Social media has been around for some time and has its origins with the launch of CompuServe in 1969 and then the World Wide Web in 1991. Early social media communities encouraged interaction through chat rooms and sharing personal information and ideas via personal webpages.

Then came compilations of lists of friends searching for others with similar interests through sites such as SixDegrees.com, Friendster and MySpace and LinkedIn. Then Facebook, launched in 2004 as a networking site at Harvard University.

Since, there have been developments in social media platforms and by 2011 social media was deemed accessible from virtually anywhere. Last year over one billion people accessed Facebook in one day.

So why the potted history? Well, some of us are old enough to remember what it was like before social media came along and how long it could take for new ideas and developments to really take hold and have a significant impact. Social media has achieved this in a relatively short period of time.

For many it has become a part of everyday life. Young people have been brought up with it and would doubtless feel a sense of loss if they could no longer use it. The positives are there for all to see.

But there are concerns over privacy and dangers of too much personal information being in the public domain. Users may be unaware it is possible for others to copy their photos and then use them for ulterior motives. Employees are vulnerable to what they put on social media sites.

Employers, and potential employers, can access these sites. Employees have lost or been refused jobs due to what has been seen on-line. Other problems are caused by people logging on as a user (because they have access to the password) and placing unauthorised comments on sites.

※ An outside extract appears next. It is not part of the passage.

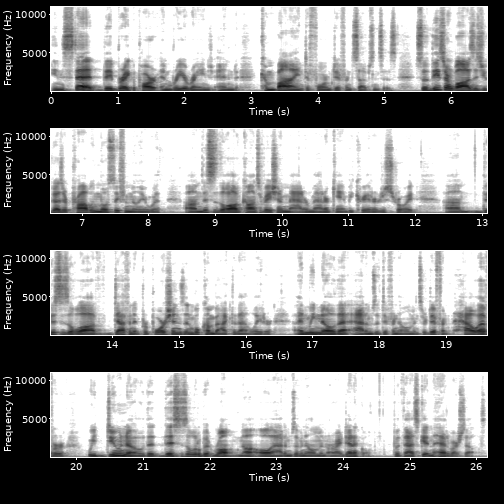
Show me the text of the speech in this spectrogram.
Instead, they break apart and rearrange and combine to form different substances. So these are laws that you guys are probably mostly familiar with. Um, this is the law of conservation of matter. Matter can't be created or destroyed. Um, this is a law of definite proportions, and we'll come back to that later. And we know that atoms of different elements are different. However, we do know that this is a little bit wrong. Not all atoms of an element are identical, but that's getting ahead of ourselves.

Cyber bullying, or trolling, has become an issue with high-profile cases of TV presenters targeted due to their looks. There are effectively no limitations to what can be posted on social media and complaints about content can often take time to be dealt with.

I have read that with the large amount of time spent on social networking sites by some people, researchers have debated whether internet addiction could be classed as a clinical disorders.

Those of us who work in education are aware of the potential pitfalls and dangers of social media or more importantly the often naive use of it by students and staff.

The point is though that social media is here to stay, and educators need to actively promote responsible use of it for the benefit of all in society.

* Catherine Parkinson, Deputy Principal, Doncaster College